Collection entries
_ _ _
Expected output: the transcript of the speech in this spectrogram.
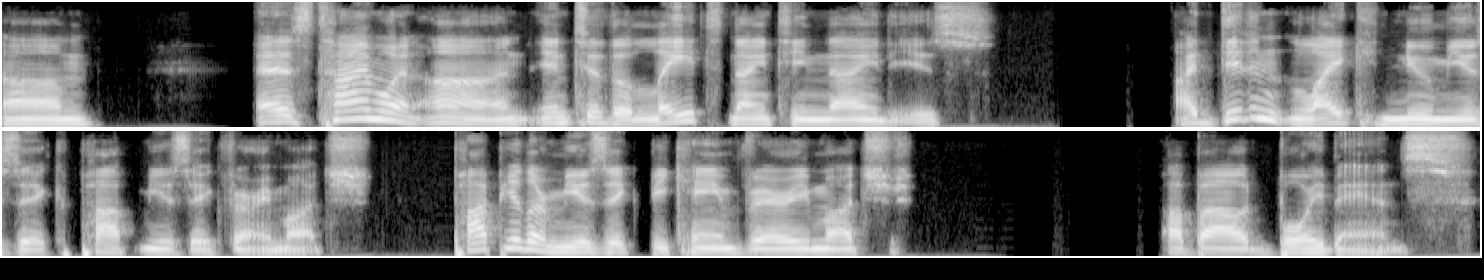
Um, as time went on into the late 1990s, I didn't like new music, pop music very much. Popular music became very much about boy bands,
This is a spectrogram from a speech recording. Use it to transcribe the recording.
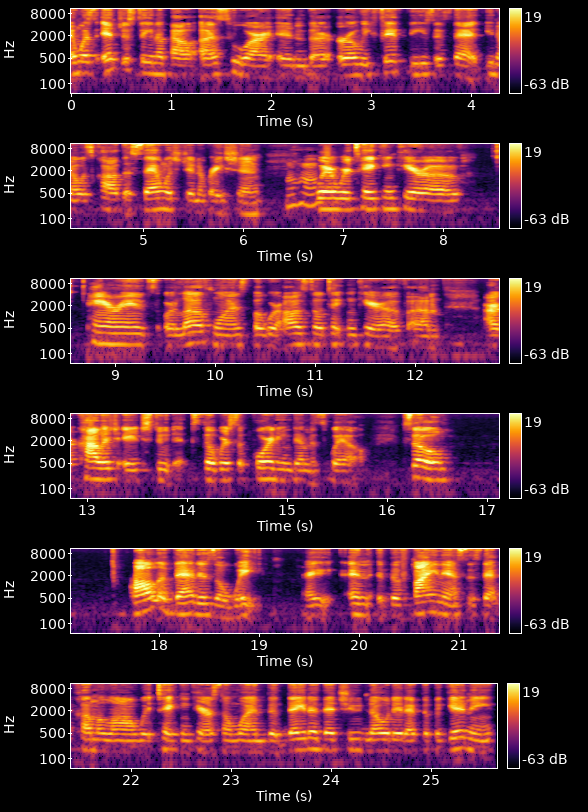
And what's interesting about us who are in the early 50s is that, you know, it's called the sandwich generation, mm-hmm. where we're taking care of parents or loved ones, but we're also taking care of um, our college age students. So we're supporting them as well. So all of that is a weight right? And the finances that come along with taking care of someone, the data that you noted at the beginning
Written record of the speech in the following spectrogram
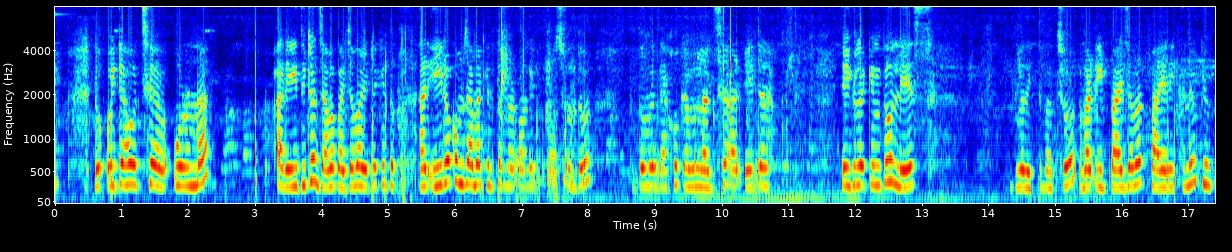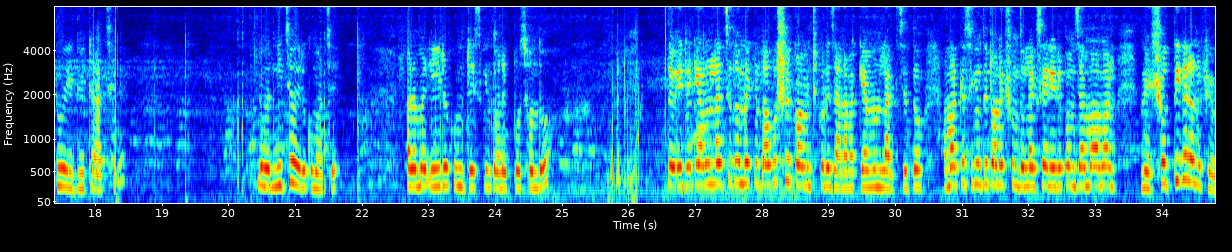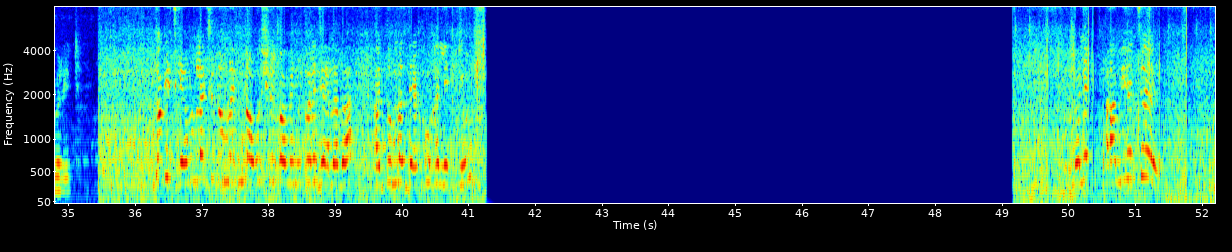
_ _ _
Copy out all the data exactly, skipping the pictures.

Expected output: the transcript of the speech in this spectrogram.
Um, as time went on into the late 1990s, I didn't like new music, pop music very much. Popular music became very much about boy bands,
This is a spectrogram from a speech recording. Use it to transcribe the recording.
And what's interesting about us who are in the early 50s is that, you know, it's called the sandwich generation, mm-hmm. where we're taking care of parents or loved ones, but we're also taking care of um, our college age students. So we're supporting them as well. So all of that is a weight right? And the finances that come along with taking care of someone, the data that you noted at the beginning
Written record of the speech in the following spectrogram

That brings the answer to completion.